Burgess Meredith and Lon Chaney, Jr. star as cousins George Milton and Lennie Small in director Lewis Milestone's adaptation of the Steinbeck classic. Itinerant workers in Depression-era California, they dream of saving enough to buy a ranch. But this seems unlikely, since they are constantly being fired due to the feeblemindedness of the mountainous Lennie. Soon after hiring on at a new ranch, they must confront the pugnacious Curly (Bob Steele), while trying to deal with his flirtatious wife, Mae (Betty Field).
Lewis Milestone - American director/screenwriter
Lev Milstein - American director/screenwriter
Burgess Meredith - American actor
Hal Roach - Legendary producer of early comedies
Betty Field - American Character Actress
Lon Chaney Jr. - American actor, THE WOLFMAN (1941)
Creighton Chaney - American actor, THE WOLFMAN (1941)
Lon Chaney - American actor, THE WOLFMAN (1941)
Norbert F. Brodine - American Director of Production
Norbert F. Brodin - American Director of Production
Norbert Brodine - American Director of Production
Aaron Copland - American Composer/Pianist
Bob Steele - American Actor
Charles Bickford - American Actor
Director Lewis Milestone, at one time an itinerant worker himself, conveys a profound sense of the loneliness in the wide open spaces of the West in this moving adaptation of the Steinbeck classic.
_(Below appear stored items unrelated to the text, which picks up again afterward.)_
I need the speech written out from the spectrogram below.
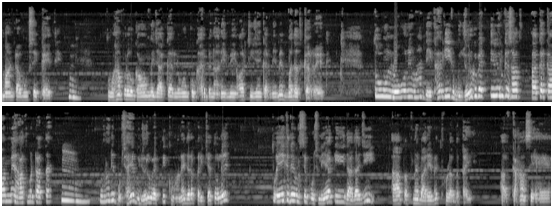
माउंट आबू से गए थे। हम्म, तो वहाँ पर वो गाँव में जाकर लोगों को घर बनाने में और चीज़ें करने में मदद कर रहे थे। तो उन लोगों ने वहाँ देखा कि एक बुज़ुर्ग व्यक्ति भी उनके साथ आकर काम में हाथ मटाता है। हम्म, उन्होंने पूछा ये बुज़ुर्ग व्यक्ति कौन है? जरा परिचय तो ले। तो एक ने उनसे पूछ लिया कि दादाजी आप अपने बारे में थोड़ा बताइए। आप कहाँ से हैं?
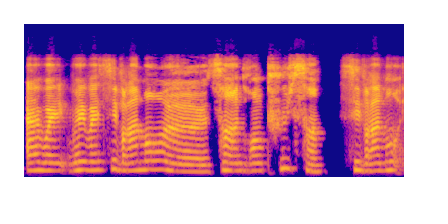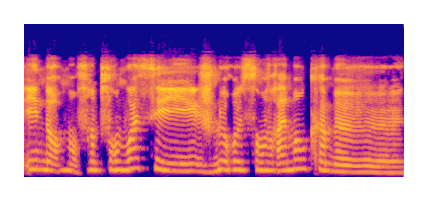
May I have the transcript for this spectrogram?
Ah ouais, ouais, ouais, c'est vraiment, euh, c'est un grand plus. Hein. C'est vraiment énorme. Enfin, pour moi, c'est, je le ressens vraiment comme, euh,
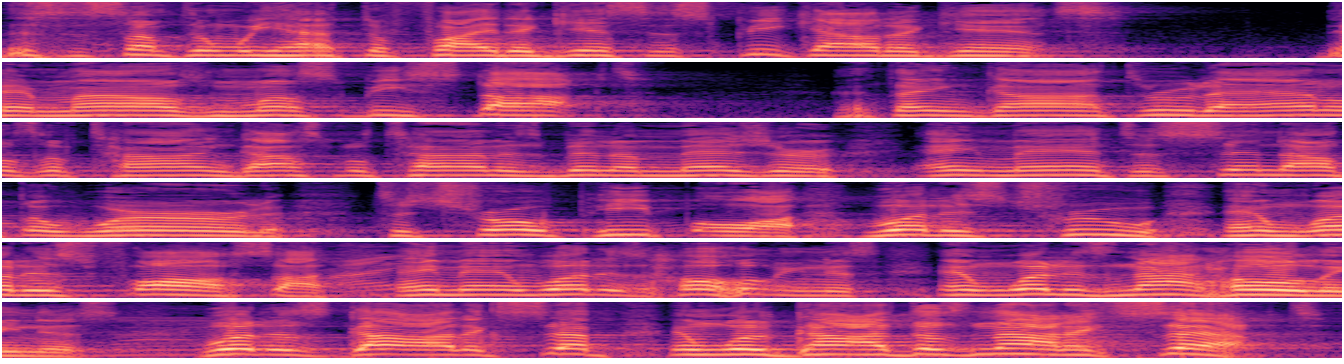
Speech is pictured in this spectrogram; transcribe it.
This is something we have to fight against and speak out against. Their mouths must be stopped. And thank God through the annals of time, gospel time has been a measure, amen, to send out the word to show people uh, what is true and what is false. Uh, right. Amen. What is holiness and what is not holiness. What does God accept and what God does not accept.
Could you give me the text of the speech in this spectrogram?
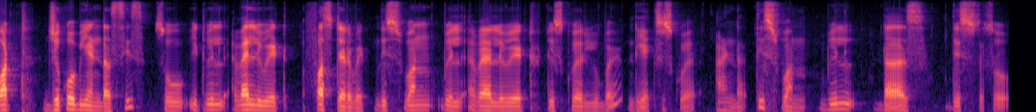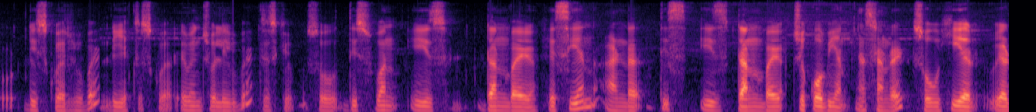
what Jacobian does is so it will evaluate first derivative. This one will evaluate d square u by dx square and this one will does this. So d square u by dx square eventually by x cube. So this one is done by hessian and this is done by jacobian. Understand right? So here we are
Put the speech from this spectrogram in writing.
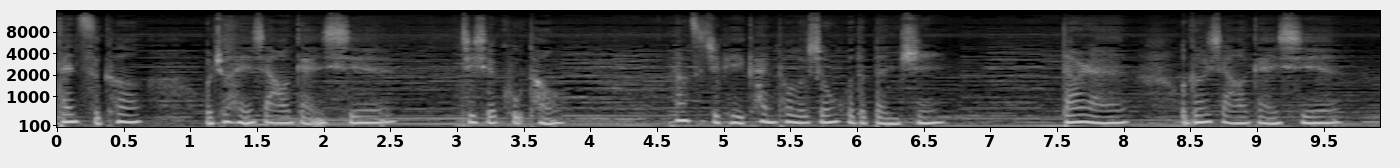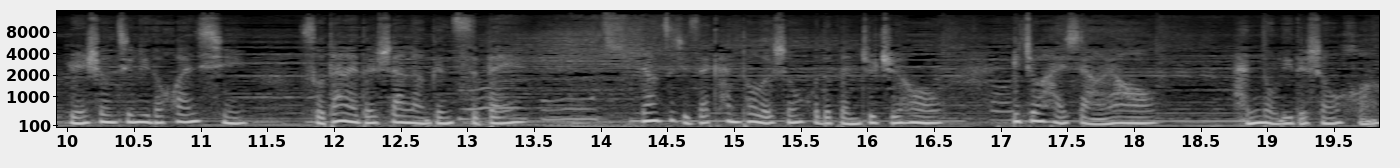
但此刻，我却很想要感谢这些苦头。让自己可以看透了生活的本质。当然，我更想要感谢人生经历的欢喜所带来的善良跟慈悲，让自己在看透了生活的本质之后，依旧还想要很努力的生活。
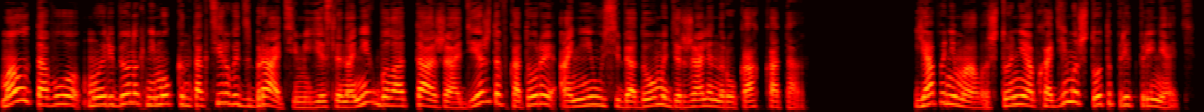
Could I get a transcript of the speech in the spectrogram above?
Мало того, мой ребенок не мог контактировать с братьями, если на них была та же одежда, в которой они у себя дома держали на руках кота. Я понимала, что необходимо что-то предпринять.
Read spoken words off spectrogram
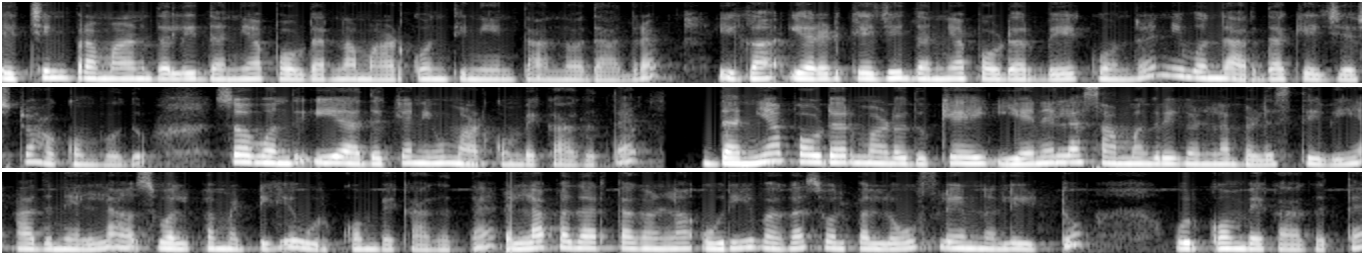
ಹೆಚ್ಚಿನ ಪ್ರಮಾಣದಲ್ಲಿ ಧನಿಯಾ ಪೌಡರ್ನ ಮಾಡ್ಕೊತೀನಿ ಅಂತ ಅನ್ನೋದಾದರೆ, ಈಗ ಎರಡು ಕೆ ಜಿ ಧನಿಯಾ ಪೌಡರ್ ಬೇಕು ಅಂದರೆ ನೀವೊಂದು ಅರ್ಧ ಕೆ ಜಿಯಷ್ಟು ಹಾಕೊಬೋದು. ಸೊ ಒಂದು ಈ ಅದಕ್ಕೆ ನೀವು ಮಾಡ್ಕೊಬೇಕಾಗುತ್ತೆ ಧನಿಯಾ ಪೌಡರ್ ಮಾಡೋದಕ್ಕೆ ಏನೆಲ್ಲ ಸಾಮಗ್ರಿಗಳನ್ನ ಬಳಸ್ತೀವಿ, ಅದನ್ನೆಲ್ಲ ಸ್ವಲ್ಪ ಮಟ್ಟಿಗೆ ಹುರ್ಕೊಬೇಕಾಗತ್ತೆ. ಎಲ್ಲ ಪದಾರ್ಥಗಳನ್ನ ಉರಿಯುವಾಗ ಸ್ವಲ್ಪ ಲೋ ಫ್ಲೇಮ್ನಲ್ಲಿ ಇಟ್ಟು ಹುರ್ಕೊಬೇಕಾಗತ್ತೆ.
Starring Burgess Meredith as George Milton and Lon Chaney, Jr. as his mentally-challenged, powerfully-built cousin, Lennie Small, the film follows the fortunes of the two wandering workers in Depression-era California. Although they're invariably fired from any job they get due to Lennie's limitations, George refuses to abandon his cousin, and they dream of saving enough money to one day buy a ranch, where Lennie will tend the rabbits. The two are hired on at the ranch of Jackson (Oscar O'Shea) and quickly find themselves at odds with his son Curly (Bob Steele), while his vacuous, flirtatious wife, Mae (Betty Field), teases the uncomprehending Lennie, enjoying her power over this behemoth. George, fearing the worst, warns Lennie to avoid her. Later, Lennie, who's unable to gauge his strength, accidentally kills a pet rabbit. Mae tries to console him by allowing him to stroke her hair, an offer which leads to tragedy. This extremely compelling film is one of Milestone's best, with Chaney giving the performance of his career, and Copland once again providing a score which powerfully evokes the West.
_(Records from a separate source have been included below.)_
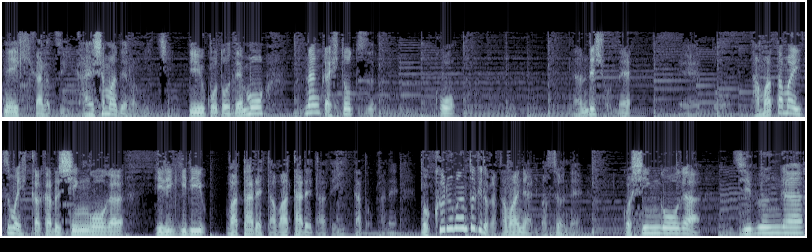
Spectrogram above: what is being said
ね、駅から次会社までの道っていうことでも、なんか一つ、こう、なんでしょうね。えっ、ー、と、たまたまいつも引っかかる信号がギリギリ渡れた渡れたで行ったとかね。もう車の時とかたまにありますよね。こう信号が自分が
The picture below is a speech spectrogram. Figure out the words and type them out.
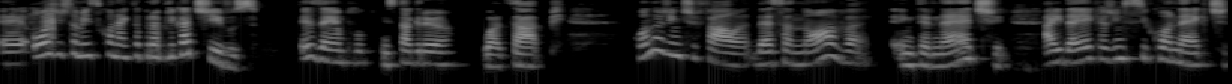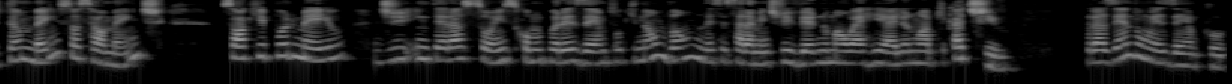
é, ou a gente também se conecta por aplicativos. Exemplo, Instagram, WhatsApp. Quando a gente fala dessa nova internet, a ideia é que a gente se conecte também socialmente, só que por meio de interações, como por exemplo, que não vão necessariamente viver numa URL ou num aplicativo. Trazendo um exemplo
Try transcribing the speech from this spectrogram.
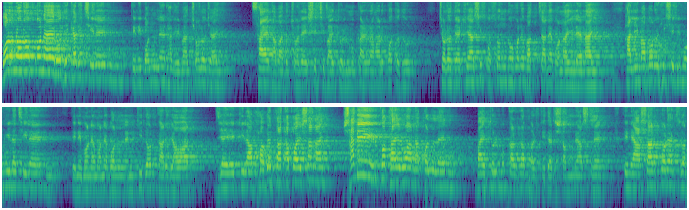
বড় নরম মনের অধিকারী ছিলেন। তিনি বললেন, হালিমা, চলো যাই। সায়েদাবাদে চলে এসেছি বাইতুল মুকার আমার কত দূর। চলো দেখে আসি, পছন্দ হলে বাচ্চা নেব নাইলে নাই। হালিমা বড় হিসেবে মহিলা ছিলেন। তিনি মনে মনে বললেন, কি দরকার যাওয়ার? যে কি লাভ হবে, টাকা পয়সা নাই। স্বামীর কথায় রোয়ানা করলেন। বাইতুল মুকাররাম মসজিদের সামনে আসলেন। তিনি আসার পর একজন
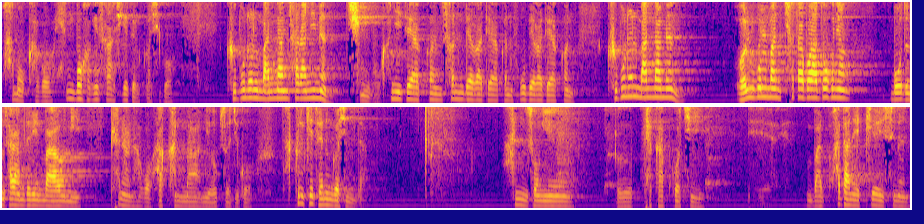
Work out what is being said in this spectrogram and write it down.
화목하고 행복하게 사시게 될 것이고 그분을 만난 사람이면 친구간이 되었건 선배가 되었건 후배가 되었건 그분을 만나면 얼굴만 쳐다봐도 그냥 모든 사람들이 마음이 편안하고 악한 마음이 없어지고 다 그렇게 되는 것입니다. 한 송이의 그 백합꽃이 화단에 피어 있으면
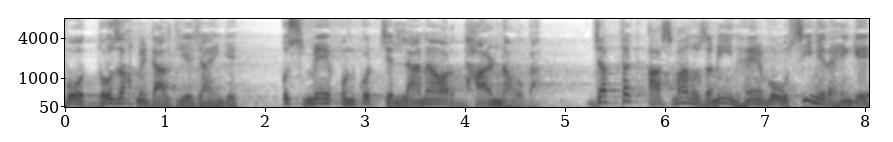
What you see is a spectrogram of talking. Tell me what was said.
وہ دوزخ میں ڈال دیے جائیں گے۔ اس میں ان کو چلانا اور دھاڑنا ہوگا۔ جب تک آسمان و زمین ہیں، وہ اسی میں رہیں گے،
Theatrical release: December 30, 1939. The film was shot in Agoura, California. Future director and bullfighter Budd Boetticher worked as a horse wrangler on the second unit.
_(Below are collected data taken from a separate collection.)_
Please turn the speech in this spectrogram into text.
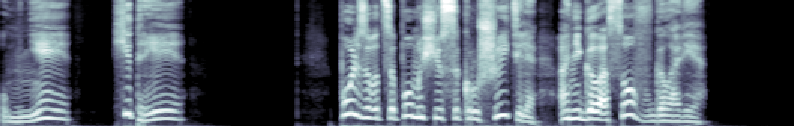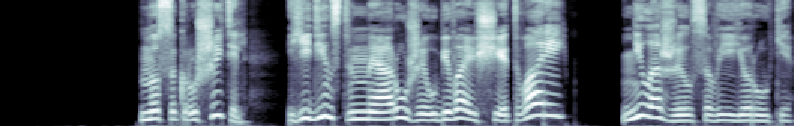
умнее, хитрее. Пользоваться помощью сокрушителя, а не голосов в голове. Но сокрушитель, единственное оружие, убивающее тварей, не ложился в ее руки.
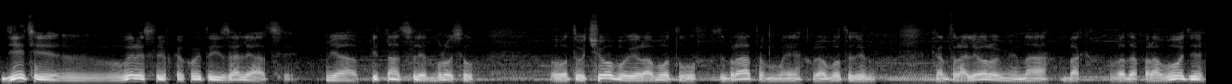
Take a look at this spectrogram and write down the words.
дети, э, выросли в какой-то изоляции. Я 15 лет бросил вот учебу и работал с братом. Мы работали контролерами на водопроводе.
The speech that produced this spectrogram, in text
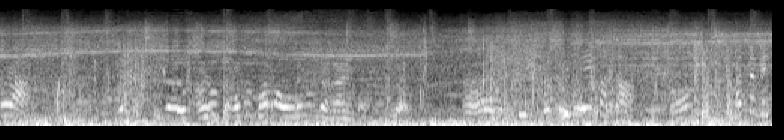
ほらあのあの玉俺のじゃないもん別またまた別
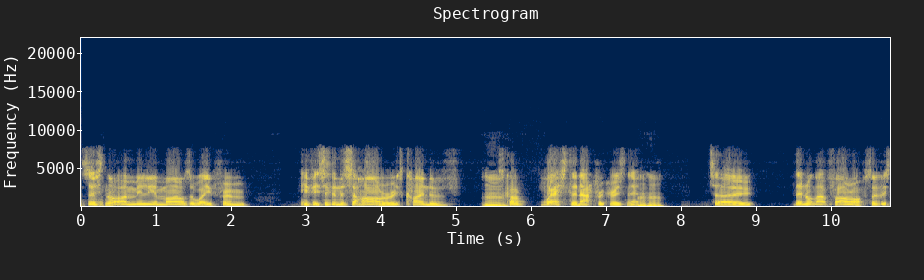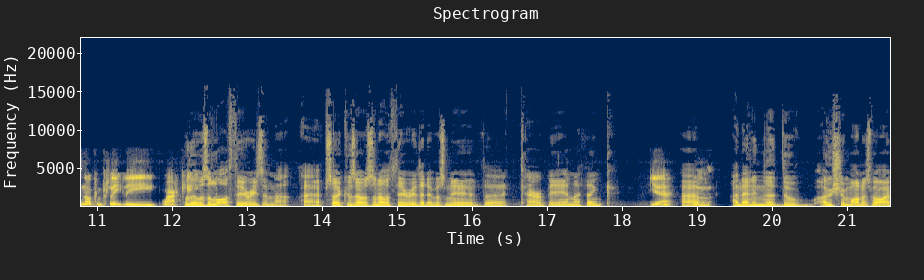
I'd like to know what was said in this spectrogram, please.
So it's not a million miles away from. If it's in the Sahara, it's kind of it's Mm. kind of Western Africa, isn't it? hmm So they're not that far off. So it's not completely wacky. Well, there was a lot of theories in that uh, episode because there was another theory that it was near the Caribbean, I think. yeah, Um, And then in the, the ocean one as well, I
"Milestone's adaptation of John Steinbeck's novel stands alongside Ford's THE GRAPES OF WRATH as one of Hollywood's most poignant evocations of the Depression era." - 02/01/2008 Sight and Sound, p.95